A gentleman I recently met who is doing the Crossfit program in Oakland, Ca recently asked me a simple yet interesting question. “What about strength? Can Rolfing make you stronger?” I thought about it a moment and asked him, “If you strapped on a bunch of weights all over a car do you think you would be getting full use of all it’s available horsepower?” He seemed somewhat satisfied but allow me to elucidate a bit further.

The Crossfit community are familiar with the idea of functional strength. I don’t know what terminology they prefer but in a nutshell these are methods that exercise muscle chains instead of isolative movements that will result in strength gains and bigger muscles but don’t usually approximate the activities for which we we actually use our bodies. This is where the term functional strength comes from. In terms of what I must know as a manual and movement therapist, anatomy is important but in terms of kinesiology, not so much. If we operated in a vaccuum (no gravity) the use of goniometers * and treating single muscle units would be more useful. A lot of environmental factors may change eg. walking surface, topography, temperature, etc. but gravity is the ubiquitous one. Gravity is the thing that makes movements happen from the base of stability through the skeleton all the way to to the gesture or action. If I were to toss you a ball guess what the first muscle to fire would be? Surprisingly it’s the the deep calf muscle called the Soleus. In Kinesiology these order/patterns are call schemas. Interestingly if I threw a Cinder block to you the schema would change drastically and your center of gravity would lower the anterior ams would have less tone, and muscles of the leg would ready themselves for more stability. Anything that interferes with what I will call a muscle chain is getting in the way of efficiency. Nowhere is this more relevant than in basic actions such as walking, breathing, picking something heavy up, reaching, looking around, swallowing (again think basic functions people because feeding is a basic function). Another important thing to understand is that muscles act in reciprocal pairs. When the biceps brachii muscle contracts the triceps relaxes. Except often there is a bias on one side. Without a balanced relationship the overall function of the joint that said muscles cross will not function optimally. Simply put manual therapy can help to change the bias of muscles crossing a joint.  So if the question were “can Rolfing make me look ripped?” Sorry to say but no that is what the kettlebells are for. But if we are looking for “balance” and efficiency then this is an obvious goal that can be improved upon.
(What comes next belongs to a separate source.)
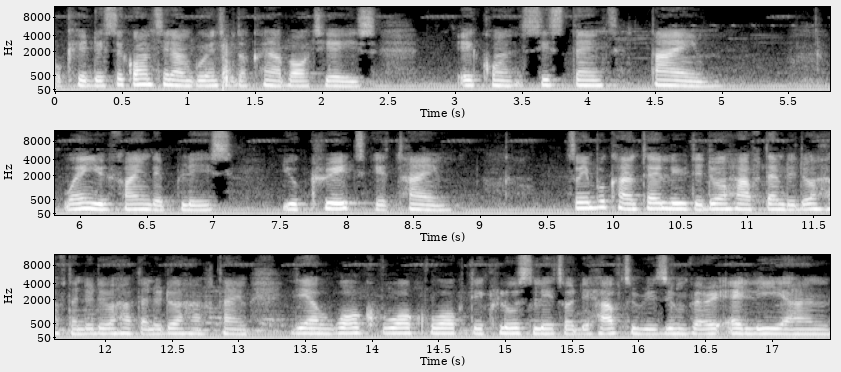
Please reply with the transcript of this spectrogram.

So yes we can improve on the effectiveness or function of the basic movements that we need to be strong, happy, and expressive human beings. Through careful assessment a trained Rolfer can look at movements that you have difficulty with and then build upon them through manual therapy and reassessment. A body that is in balance will train more balanced as well. Where we are tight we stay tight often. If you can’t bend those knees then your squats are not a productive part of your exercise regime. We want muscles to flex and extend with uniformity and brilliance.

* An instrument for the precise measurement of angles between joints.